TC: We made this record in our studio, and we’d always hung out in our studio, generally speaking, till about 8 o’clock at night. We’re kinda day workers when we’re writing. So then we built this studio to make this record and we were like “okay, we got to stay up all night.” We were working seventeen, eighteen hours a day. We suddenly realized we’d built this whole studio over a club, and we were hearing this unts, unts, unts coming through the floorboard about four nights a week. At first we were kind of alarmed at the consequences of that, and then we were like “maybe this is a message somehow.” Because we’ve always loved dance music and we’ve had a little bit of that in our music, but we never really tried to go for it—never really got the gear, and never really got the technical knowledge and know really how to use drum machines. And so we did, we decided we’d figure that shit out, and we got Liam O’Neil who is in the Stills and works with Metric a lot. And so that inspired us to push forward with this idea of using lots of four-on-the-floor beats and using a lot of dance music influence in the record. It’s a funny thing, it’s been fourteen years and it still feels like we just started doing this, and we’re still trying to figure out just how to do it. And every time you do it you think, “is this who we are? Is this the record that defines us?” As you go on you start to realize it is a continuum and that the music all becomes one and you wonder less about each individual album, and you start to think about what you’ve done in a continuum as a whole. And hopefully, next time we make an album, it’ll be different again. There’ll be something else, some other obstacle that pushes us into a corner and forces us to reinvent what we’re doing. Those obstacles are ultimately what keep you going. If the path were clear all the time, you’d make the same album over and over again and disappear up your own ass.
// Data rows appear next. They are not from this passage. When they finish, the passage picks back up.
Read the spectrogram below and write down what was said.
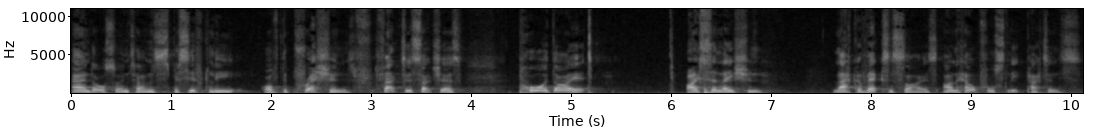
and also in terms specifically of depression. Factors such as poor diet, isolation, lack of exercise, unhelpful sleep patterns,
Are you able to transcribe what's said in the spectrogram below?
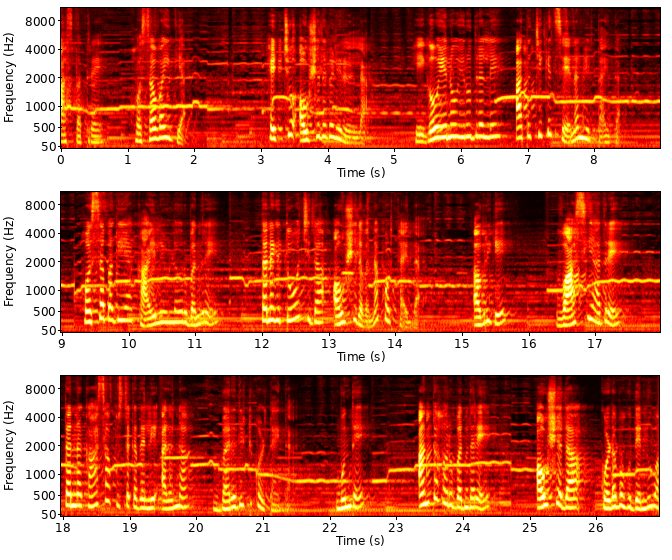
ಆಸ್ಪತ್ರೆ, ಹೊಸ ವೈದ್ಯ. ಹೆಚ್ಚು ಔಷಧಗಳಿರಲಿಲ್ಲ. ಹೇಗೋ ಏನೋ ಇರುವುದರಲ್ಲೇ ಆತ ಚಿಕಿತ್ಸೆಯನ್ನು ನೀಡ್ತಾ ಇದ್ದ. ಹೊಸ ಬಗೆಯ ಕಾಯಿಲೆಯುಳ್ಳವರು ಬಂದರೆ ತನಗೆ ತೋಚಿದ ಔಷಧವನ್ನ ಕೊಡ್ತಾ ಇದ್ದ. ಅವರಿಗೆ ವಾಸಿಯಾದರೆ ತನ್ನ ಕಾಸಾ ಪುಸ್ತಕದಲ್ಲಿ ಅದನ್ನ ಬರೆದಿಟ್ಟುಕೊಳ್ತಾ ಇದ್ದ. ಮುಂದೆ ಅಂತಹವರು ಬಂದರೆ ಔಷಧ ಕೊಡಬಹುದೆನ್ನುವ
It’s that thing of how can we articulate ourselves around this challenge that makes it worth continuing to do.